But the University’s own spin-out organisation, Isis Innovation, is now held in high regard globally. Many of the University’s degree programmes are both innovative in their design and also teach various aspects of innovation, such as the Master’s in Evidence-Based Health Care. And the University recently convened a high-level Working Group with representatives from other leading universities globally that suggested various ways in which the ‘innovation agenda’ might be usefully taken forward.

For my part, with Professor Ulrich Hilpert of the University of Jena in Germany, I’m convening a two-day conference at Kellogg on how public and corporate policy might best promote innovation, drawing on the experience and expertise of leading Germany industrialists and trade unionists, as well as other experts from across the globe. The papers will be considered for publication in a special issue of the Academy of Social Sciences’ journal, Contemporary Social Sciences.

To be held at Kellogg College on February 17-18, this is an invitation-only event, but anyone who would like to be included, please let me know. Papers are welcome that explore diversities of innovation – both product and process – across countries and industries; that consider the roles of personal, corporate, institutional and government activities in promoting innovation; and that explore Innovation as the outcome of human labour and of the relationships between individuals and groups.

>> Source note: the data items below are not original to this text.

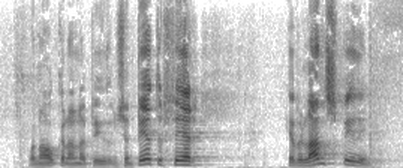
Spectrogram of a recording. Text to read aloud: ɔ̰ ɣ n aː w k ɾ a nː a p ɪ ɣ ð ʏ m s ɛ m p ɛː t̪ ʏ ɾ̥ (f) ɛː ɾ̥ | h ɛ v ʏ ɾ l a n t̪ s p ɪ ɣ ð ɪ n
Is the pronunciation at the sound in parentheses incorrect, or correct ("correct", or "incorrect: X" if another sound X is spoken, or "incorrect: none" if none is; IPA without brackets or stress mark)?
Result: correct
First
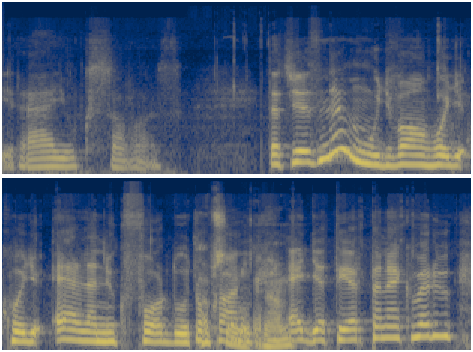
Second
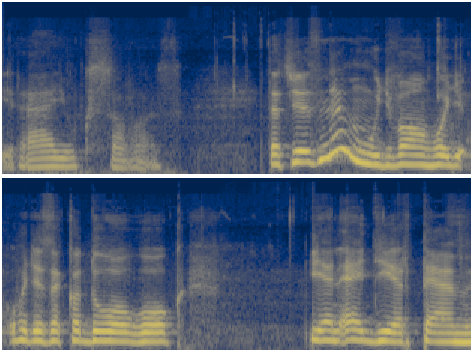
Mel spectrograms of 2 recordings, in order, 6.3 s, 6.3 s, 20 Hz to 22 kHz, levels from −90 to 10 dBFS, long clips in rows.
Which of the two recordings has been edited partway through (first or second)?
first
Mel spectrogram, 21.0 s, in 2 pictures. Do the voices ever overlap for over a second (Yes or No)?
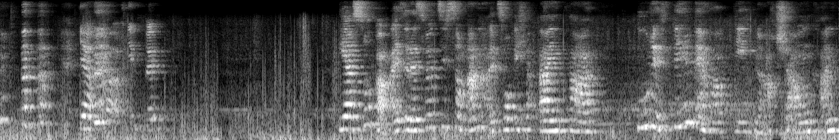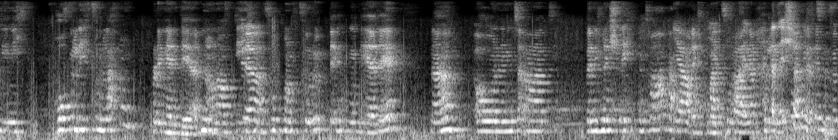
Yes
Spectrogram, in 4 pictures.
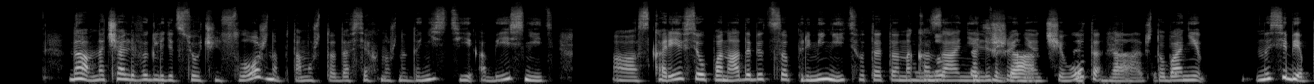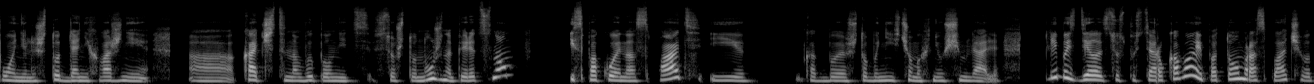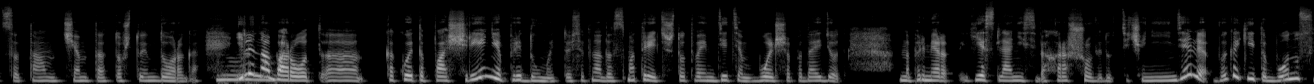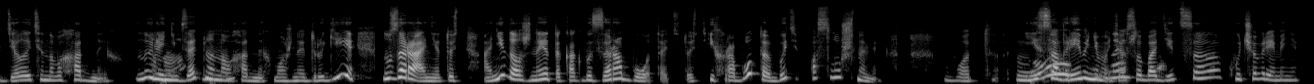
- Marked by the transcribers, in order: none
- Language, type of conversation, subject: Russian, advice, Как мне наладить вечернюю расслабляющую рутину, если это даётся с трудом?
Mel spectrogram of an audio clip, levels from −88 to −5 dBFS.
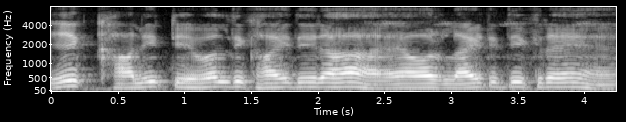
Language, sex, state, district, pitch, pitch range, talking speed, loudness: Hindi, male, Bihar, West Champaran, 160 Hz, 140-165 Hz, 170 wpm, -14 LUFS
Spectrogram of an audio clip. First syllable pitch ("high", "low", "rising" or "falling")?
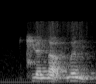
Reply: high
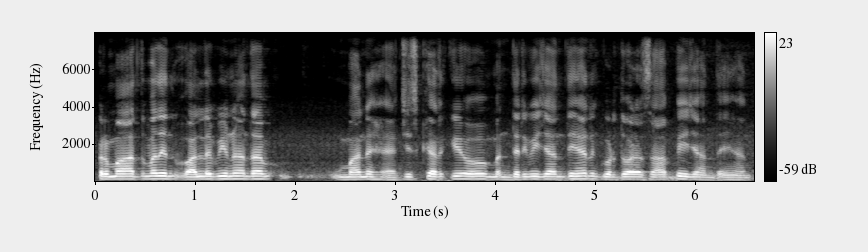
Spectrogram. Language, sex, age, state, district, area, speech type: Punjabi, male, 45-60, Punjab, Mohali, urban, spontaneous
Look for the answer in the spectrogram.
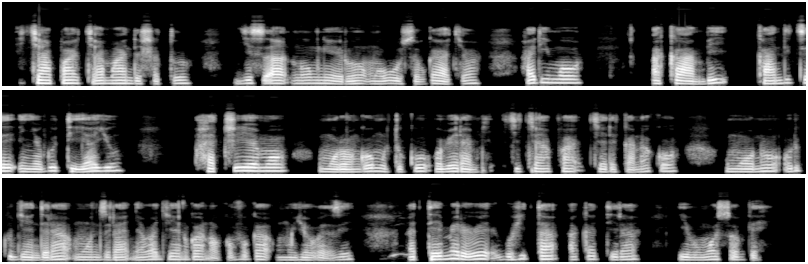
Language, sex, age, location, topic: Kinyarwanda, female, 25-35, Kigali, government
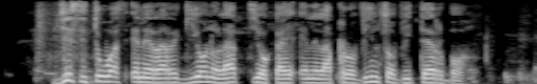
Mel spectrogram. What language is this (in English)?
Esperanto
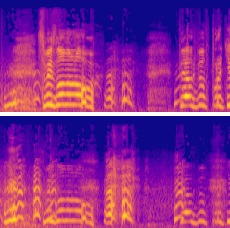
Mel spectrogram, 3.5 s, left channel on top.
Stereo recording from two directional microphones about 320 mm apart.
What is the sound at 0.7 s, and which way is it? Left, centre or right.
Groan, centre.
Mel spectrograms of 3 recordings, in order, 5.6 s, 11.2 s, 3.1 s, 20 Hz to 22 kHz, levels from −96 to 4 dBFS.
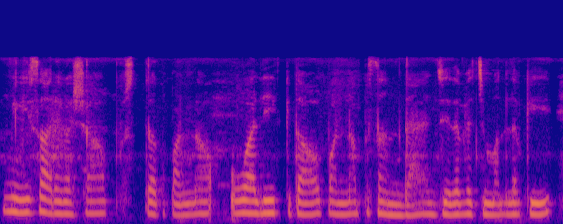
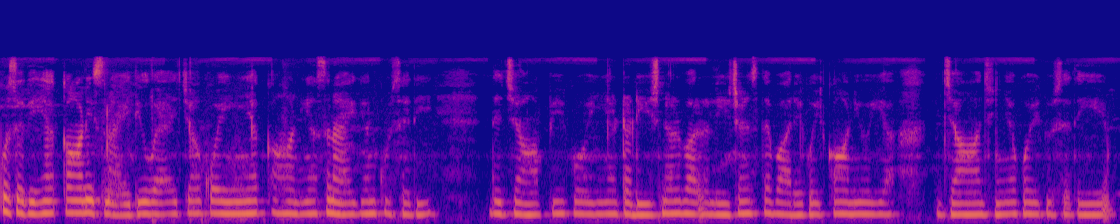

Particular topics of interest include, inter alia, labour and labour markets; culture as a basis for divergent opportunities; continental division of modes of innovation; metropolitan industrial policy; regionalisation of innovation; the relation between innovative industries and the services they require; the role of government for innovation; modes of innovation as science-based, technology-based and tradition based; knowledge for innovation, including scientific and ‘blue collar’; islands of innovation; sectors, industries and history; education as a basis of innovation; and governmental structures (including federal vs. centralized) as an important issue for developing appropriate innovation.

Soundly empirically based papers are preferred, although high quality scholarly essays will also be considered.

Jonathan Michie,
January 2015

Follow Jonathan on Twitter @Jonathan_Michie